However, politically it may provide a necessary transitional step away from our current defence ties with America.
Of course, some will say that China would soon occupy a defenceless Australia. Really? Why on earth would China alarm and incur the wrath of the world by uncharacteristically invading Australia if we were willing to sell them whatever they want from us, educate their youth, welcome their tourists, sell them our farms and businesses, lease them our ports, etc., just as we do – and should do – now? And for all their alleged intended world domination and aggressiveness, their purchases of Australian assets to date are insignificant compared to those of the UK and America.
In our position of genuine neutrality, and being genuine friends with both China and the USA and its allies, our entire defence force resources and capability should then be devoted to disaster relief, domestically and throughout our region. Our two new Amphibious Assault Ships capable of carrying 1,000 troops each, along with all their equipment and support facilities (helicopters, vehicles and the like) should be placed on permanent standby for immediate despatch to any region threatened by a natural disaster, preferably setting out before the disaster strikes. False alarms would simply serve as valuable training exercises. Defence force personnel unhappy with this new role should be discharged on request, and the rest intensively trained for their new role.
Incidentally, this redesigned defence force would then have the capacity to establish and operate National Community Service Units, alongside Community Support and Development Units (CSDU), wherever they are needed. A full description of the CSDU concept and how it would operate can be found here (Wait for it to open). Basically they are a one-stop-shop for the provision of training, personal development and top quality broad-spectrum healthcare – including mental healthcare – for all those left behind by the current education and healthcare systems.
Importantly, National Community Service Units operated by the military could serve as alternatives to prison for those convicted of petty and non-violent crimes, and for those on remand awaiting trial. The effectiveness of such units in this role was demonstrated during the period of 77 Day compulsory national service by all 17 year old males in the 1950s, of which I had personal experience as a Platoon Commander in 1959 (the last intake). Detail on the composition and functions of CSDUs are set out in the paper you can access here (Wait for it to open). National Community Service Units are simply military versions of the CSDUs, with specific manpower and delinquent management capabilities the civilian CSDUs could not match.
The net gains to Australia from the declaration of neutrality, as suggested above, would be immense and wide ranging.
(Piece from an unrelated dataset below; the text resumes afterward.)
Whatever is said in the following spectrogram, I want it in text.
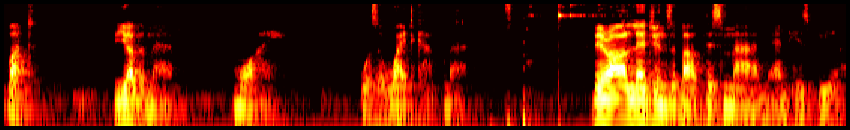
But the other man, Mwai, was a whitecap man. There are legends about this man and his beer,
The alternative is for our leaders to continue to behave like primary school kids from neighbouring catholic and state schools, hurling threats and insults at one another as they did in my childhood neighbourhood, never even considering the risk of coming to blows. Does anyone really believe the adults in the room would ever be so stupid as to get Australia embroiled in a hot war with China?